Repeat the material exactly, every line of it.
*** Block opens ***
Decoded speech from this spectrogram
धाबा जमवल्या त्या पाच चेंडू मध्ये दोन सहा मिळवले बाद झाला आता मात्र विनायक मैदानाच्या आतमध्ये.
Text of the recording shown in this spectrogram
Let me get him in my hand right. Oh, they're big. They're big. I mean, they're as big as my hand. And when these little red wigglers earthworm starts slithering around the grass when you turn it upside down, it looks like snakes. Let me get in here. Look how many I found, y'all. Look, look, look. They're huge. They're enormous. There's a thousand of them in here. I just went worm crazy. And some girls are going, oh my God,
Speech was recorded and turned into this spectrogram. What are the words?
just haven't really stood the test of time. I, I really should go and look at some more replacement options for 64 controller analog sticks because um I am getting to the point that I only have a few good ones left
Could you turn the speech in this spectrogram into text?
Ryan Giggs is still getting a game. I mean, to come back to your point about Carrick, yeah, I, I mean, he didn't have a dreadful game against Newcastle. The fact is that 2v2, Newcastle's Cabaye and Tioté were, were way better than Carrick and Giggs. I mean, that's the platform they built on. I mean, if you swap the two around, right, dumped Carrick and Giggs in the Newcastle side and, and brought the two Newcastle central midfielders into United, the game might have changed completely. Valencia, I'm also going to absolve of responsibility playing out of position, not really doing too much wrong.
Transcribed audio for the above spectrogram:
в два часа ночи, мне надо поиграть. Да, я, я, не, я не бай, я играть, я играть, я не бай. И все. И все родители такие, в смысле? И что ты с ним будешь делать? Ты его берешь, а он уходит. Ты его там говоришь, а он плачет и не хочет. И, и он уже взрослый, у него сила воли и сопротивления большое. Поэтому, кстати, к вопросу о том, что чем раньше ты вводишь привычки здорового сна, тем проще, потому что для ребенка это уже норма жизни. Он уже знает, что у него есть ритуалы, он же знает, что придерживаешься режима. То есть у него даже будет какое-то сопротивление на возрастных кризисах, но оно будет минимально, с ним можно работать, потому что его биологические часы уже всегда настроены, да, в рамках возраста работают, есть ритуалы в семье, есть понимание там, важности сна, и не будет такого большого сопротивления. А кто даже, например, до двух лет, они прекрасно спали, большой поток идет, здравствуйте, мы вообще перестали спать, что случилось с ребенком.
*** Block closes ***
→ ANSWER TO THIS TASK
Decoded speech from this spectrogram
धाबा जमवल्या त्या पाच चेंडू मध्ये दोन सहा मिळवले बाद झाला आता मात्र विनायक मैदानाच्या आतमध्ये.
Text of the recording shown in this spectrogram
Let me get him in my hand right. Oh, they're big. They're big. I mean, they're as big as my hand. And when these little red wigglers earthworm starts slithering around the grass when you turn it upside down, it looks like snakes. Let me get in here. Look how many I found, y'all. Look, look, look. They're huge. They're enormous. There's a thousand of them in here. I just went worm crazy. And some girls are going, oh my God,
Speech was recorded and turned into this spectrogram. What are the words?
just haven't really stood the test of time. I, I really should go and look at some more replacement options for 64 controller analog sticks because um I am getting to the point that I only have a few good ones left
Could you turn the speech in this spectrogram into text?
Ryan Giggs is still getting a game. I mean, to come back to your point about Carrick, yeah, I, I mean, he didn't have a dreadful game against Newcastle. The fact is that 2v2, Newcastle's Cabaye and Tioté were, were way better than Carrick and Giggs. I mean, that's the platform they built on. I mean, if you swap the two around, right, dumped Carrick and Giggs in the Newcastle side and, and brought the two Newcastle central midfielders into United, the game might have changed completely. Valencia, I'm also going to absolve of responsibility playing out of position, not really doing too much wrong.
Transcribed audio for the above spectrogram:
в два часа ночи, мне надо поиграть. Да, я, я, не, я не бай, я играть, я играть, я не бай. И все. И все родители такие, в смысле? И что ты с ним будешь делать? Ты его берешь, а он уходит. Ты его там говоришь, а он плачет и не хочет. И, и он уже взрослый, у него сила воли и сопротивления большое. Поэтому, кстати, к вопросу о том, что чем раньше ты вводишь привычки здорового сна, тем проще, потому что для ребенка это уже норма жизни. Он уже знает, что у него есть ритуалы, он же знает, что придерживаешься режима. То есть у него даже будет какое-то сопротивление на возрастных кризисах, но оно будет минимально, с ним можно работать, потому что его биологические часы уже всегда настроены, да, в рамках возраста работают, есть ритуалы в семье, есть понимание там, важности сна, и не будет такого большого сопротивления. А кто даже, например, до двух лет, они прекрасно спали, большой поток идет, здравствуйте, мы вообще перестали спать, что случилось с ребенком.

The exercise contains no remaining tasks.